Unfortunately for Everton’s record signing, it was downhill from there as a ruptured Achilles tendon away at Tottenham in November of the following season ruled him out for 10 months.
Everton cashed in and Blackburn was his next signing post. His 17 goals, however, were unable to save the side from relegation as the club collapsed under the weight of the disastrous Venky’s ownership.
That spelled the end of Yakubu’s time in the Premier League, which he finished with 95 goals in 252 appearances.
That makes him the third-highest scoring African in the competition behind only Didier Drogba (104) and Emmanuel Adebayor (97), a truly remarkable achievement when you consider he played for significantly inferior clubs compared to those two.
Despite all of his goals and his success in the Premier League, Yakubu has never been particularly well liked in his home country of Nigeria.
A return of 21 goals in 57 caps is nothing to be sniffed at – in fact, he is the third highest scorer in Super Eagles history – but Yakubu’s time with the national team was fraught with tensions with managers and the media.
Things came to a head at the 2004 Africa Cup of Nations in Tunisia when he flouted team rules about late nights and was sent home by coach Christian Chukwu along with two others. Two years later, he decided against playing for Nigeria in the same competition.
He will also always be remembered for his open goal miss against South Korea at the 2010 World Cup, but it’s really not fair that both in England and Nigeria he’s remembered more for his mistakes than his wonderful goalscoring.
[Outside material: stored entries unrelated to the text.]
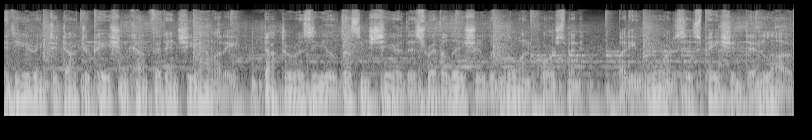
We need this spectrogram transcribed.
Adhering to doctor-patient confidentiality, Dr. Oziel doesn't share this revelation with law enforcement, but he warns his patient and love,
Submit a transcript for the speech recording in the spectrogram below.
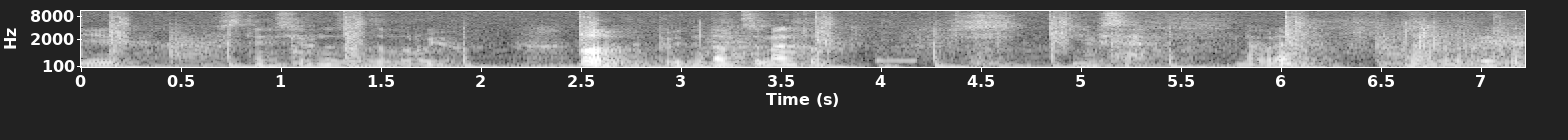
І з тим всім назад замурую. Ну, відповідно, дам цементу. І все. Добре? Треба робити.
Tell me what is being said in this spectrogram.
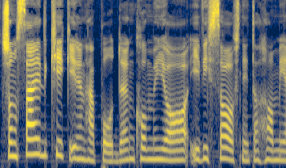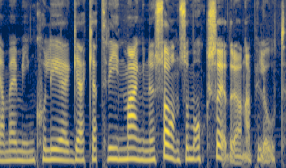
Som sidekick i den här podden kommer jag i vissa avsnitt att ha med mig min kollega Katrin Magnusson som också är drönarpilot.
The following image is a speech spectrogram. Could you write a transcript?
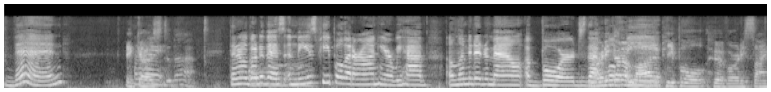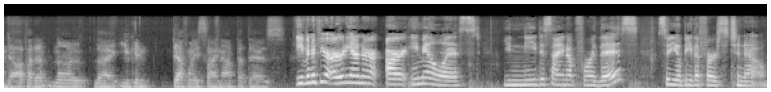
then It goes I- to that. then it'll go to this and these people that are on here we have a limited amount of boards that We already will got a be lot of people who have already signed up. I don't know, like you can definitely sign up, but there's even if you're already on our, our email list you need to sign up for this so you'll be the first to know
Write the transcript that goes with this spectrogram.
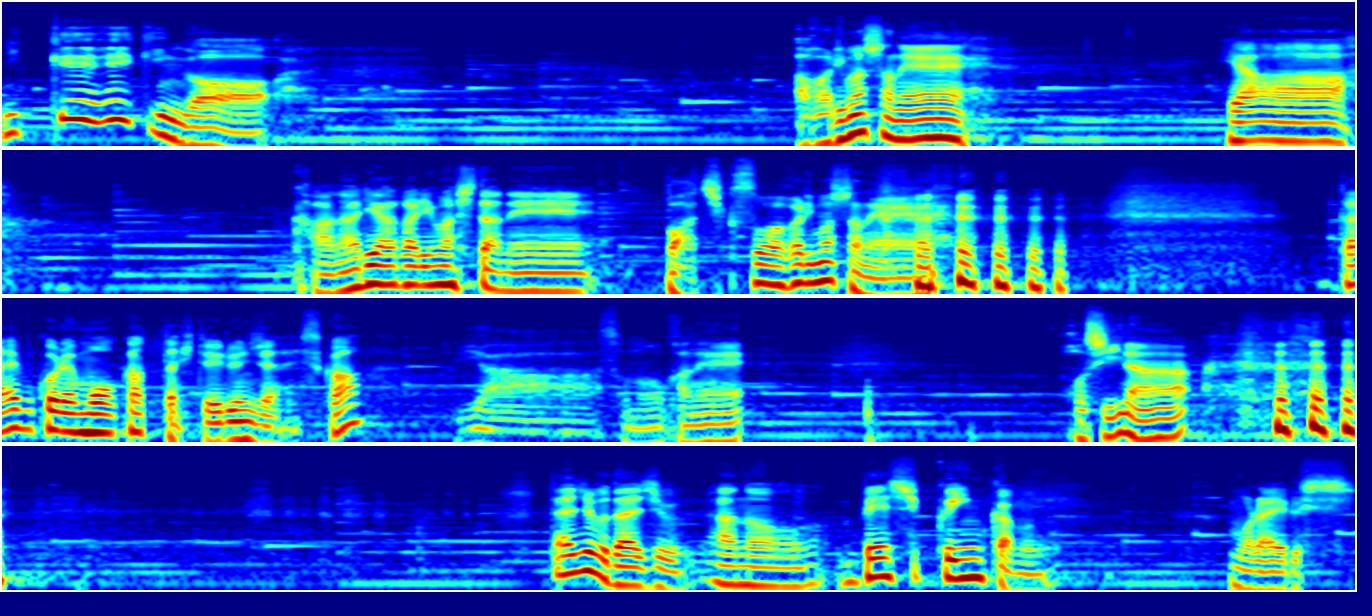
日経平均が上がりましたね。いやーかなり上がりましたね。バチクソ上がりましたね。だいぶこれ儲かった人いるんじゃないですか？いやーそのお金欲しいな。大丈夫大丈夫。あのベーシックインカムもらえるし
Forget what he couldn’t do or didn’t do, never lose sight of what the Yak did do.
By Aanu Adeoye